Don’t mess with the wildlife

Posted 6/8/23

In an alarmed voice Carol announced Friday morning, “there’s a squirrel in your car.”

I understood perfectly why she stood on the porch and no closer to the car. Years ago she …

This item is available in full to subscribers.

Please log in to continue

Log in

Don’t mess with the wildlife


In an alarmed voice Carol announced Friday morning, “there’s a squirrel in your car.”

I understood perfectly why she stood on the porch and no closer to the car. Years ago she attempted to assist a squirrel that became entrapped in a snare of garden tools and buckets on the back porch. She was on a mission to come to the aid of this poor creature. The squirrel looked at it quite differently. When she reached to free him, he bit her finger down to the bone. Fortunately, her yell was enough for the squirrel to let her go.

The image that came to my mind is what Ollie did to the interior of my Subaru soon after we adopted him. He loves the car and would race from one side of the back seat to the other to howl a greeting to any pedestrian and or dog in a yard or walking. So, we imagined he would be quite happy in the car when we visited Ted and Erica and the granddaughters in North Kingstown for lunch. We left the windows down but not far enough for him to get out.

Ted had a story for us. He was in a battle with the deer that had dined on his garden and decimated freshly planted ornamentals. He’d  tried scare crows and coyote piss, which wasn’t cheap,  to no avail.

The deer were the only explanation to what we found upon leaving.
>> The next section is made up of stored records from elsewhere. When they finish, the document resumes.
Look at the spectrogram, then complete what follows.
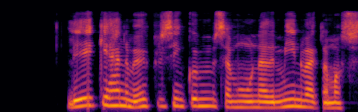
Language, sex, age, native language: Icelandic, female, 60-69, Icelandic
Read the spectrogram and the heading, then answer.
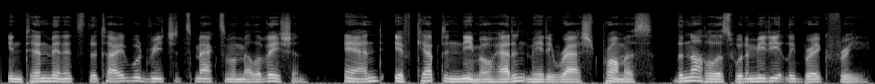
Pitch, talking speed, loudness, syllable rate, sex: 130 Hz, 170 wpm, -18 LUFS, 5.3 syllables/s, male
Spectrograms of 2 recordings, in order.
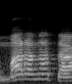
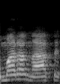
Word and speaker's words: Maranatá: E agora do aramaico eu clamo Maranatá com a tônica na última sílaba, como dizemos nós católicos. Ou Maranata com a tônica na penúltima sílaba, como dizem nossos irmãos separados, os evangélicos ou protestantes.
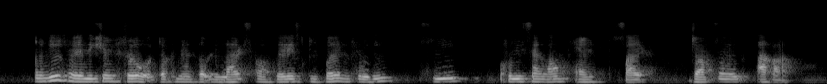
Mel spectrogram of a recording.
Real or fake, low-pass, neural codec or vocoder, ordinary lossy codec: fake; 7.2 kHz; codec, 16 kHz, 1 kbps, FreqCodec, smaller model; none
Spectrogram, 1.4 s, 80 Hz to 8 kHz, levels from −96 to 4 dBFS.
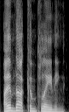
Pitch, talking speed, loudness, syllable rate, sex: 160 Hz, 175 wpm, -18 LUFS, 4.9 syllables/s, male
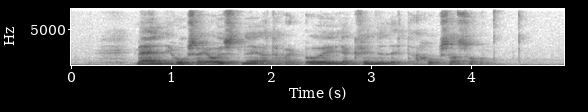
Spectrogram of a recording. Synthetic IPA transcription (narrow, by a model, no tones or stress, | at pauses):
mɛnjɪɦʊksajɛɔjst̪nɪʔa̰t̪ʰavaɾœakʰvɪnːɪlɪ̰ht̪ʰahʊksasɔ̰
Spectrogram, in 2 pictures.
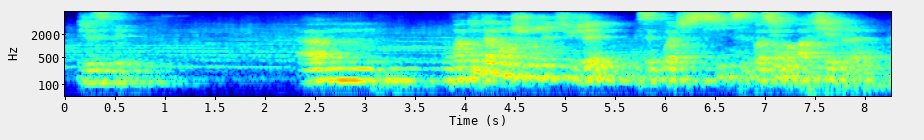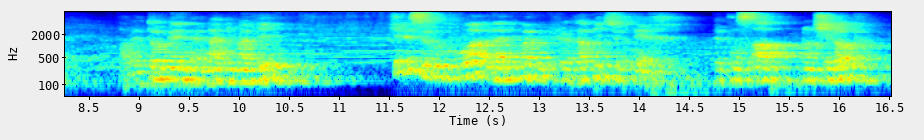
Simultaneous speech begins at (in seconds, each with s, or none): none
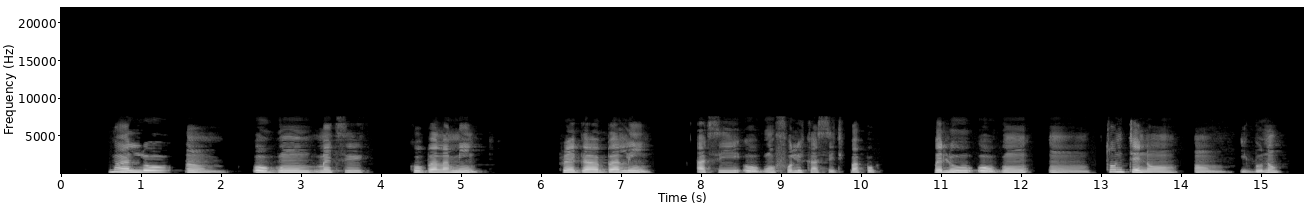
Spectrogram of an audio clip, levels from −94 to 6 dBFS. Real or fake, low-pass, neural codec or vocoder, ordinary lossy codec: real; none; none; none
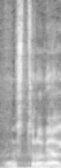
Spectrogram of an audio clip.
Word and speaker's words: 옹스트롬: 사이에 써놔요 그냥 상식인데 1옴스트롬이라고 하는 단위가 있긴 해 옹스트롬이라고 읽는데 요게 이제 0.1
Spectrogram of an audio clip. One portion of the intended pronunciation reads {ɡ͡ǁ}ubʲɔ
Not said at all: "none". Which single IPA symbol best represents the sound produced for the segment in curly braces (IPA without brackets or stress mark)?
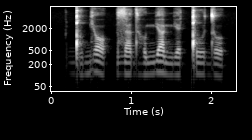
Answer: ɡ͡ǃ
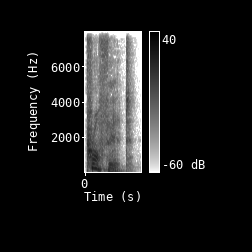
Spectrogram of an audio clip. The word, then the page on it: prophet: British English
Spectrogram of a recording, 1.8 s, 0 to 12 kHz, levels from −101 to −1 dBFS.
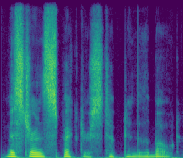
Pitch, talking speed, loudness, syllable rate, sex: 120 Hz, 195 wpm, -20 LUFS, 5.6 syllables/s, male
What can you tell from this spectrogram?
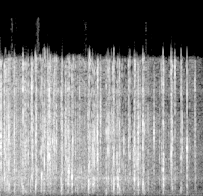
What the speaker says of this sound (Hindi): इसलिए जोरदार तालियां इनके लिए, इनके योगदान के लिए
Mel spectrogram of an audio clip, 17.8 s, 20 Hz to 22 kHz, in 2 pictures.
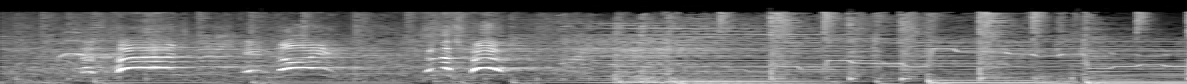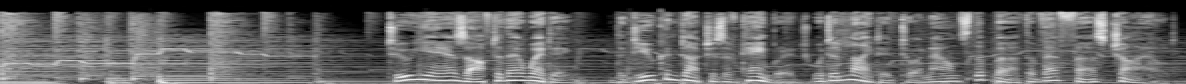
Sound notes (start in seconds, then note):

Ollie was in the back seat, just about the only place that hadn’t been trashed. He had torn out the headliner and the dash exposing the passenger air bag. Ollie looked quite content, not even a glimmer of guilt for the disaster he had caused. Our conclusion was that being a spotted coon hound from North Carolina, {we assumed he had been trained to hunt}   he had spotted one or more deer munching on Ted’s botanical offerings and sending him into a frenzy.

Would and could a squirrel similarly trapped inside my car wreak such destruction?  And how had it gotten inside the car ? I hadn’t left a window open.

“Listen,” said Carol, “you can hear him.”

Indeed, there was a scrabbling from under the hood. As I approached the car three squirrels ran from under the car and raced up a nearby tree to chatter. The critter under the hood kept scratching. On opening the hood it dove down to the bowels of the engine where I could clearly see its bushy tail.

Now what?

Do I start the engine in hopes of it abandoning its perch? Might it dive into one of the spinning belts?

Cautiously, Carol handed me a stick. Could prodding it force him to leave, or might it view the stick as a lifeline and run up my arm? I gave it a shot. The tail disappeared. Carol announced she’d seen another squirrel on the tree although she couldn’t tell if it was one we had already seen. The engine compartment was silent. I figured it was safe to go to work.

I turned the ignition key wondering if it would start. Could the squirrel have chewed some wire or hose in its desperate move to be free? Whew, the critter hadn’t pulled an Ollie on the engine.

I put the car into reverse and looked at the dashboard screen to get a view of the drive as I backed out.

There ,to my astonishment, was a squirrel as if leading me out.

Perhaps he was as happy to see me leave as I was to have him go.

wildlife, squirrel, editorial


No comments on this item Please log in to comment by clicking here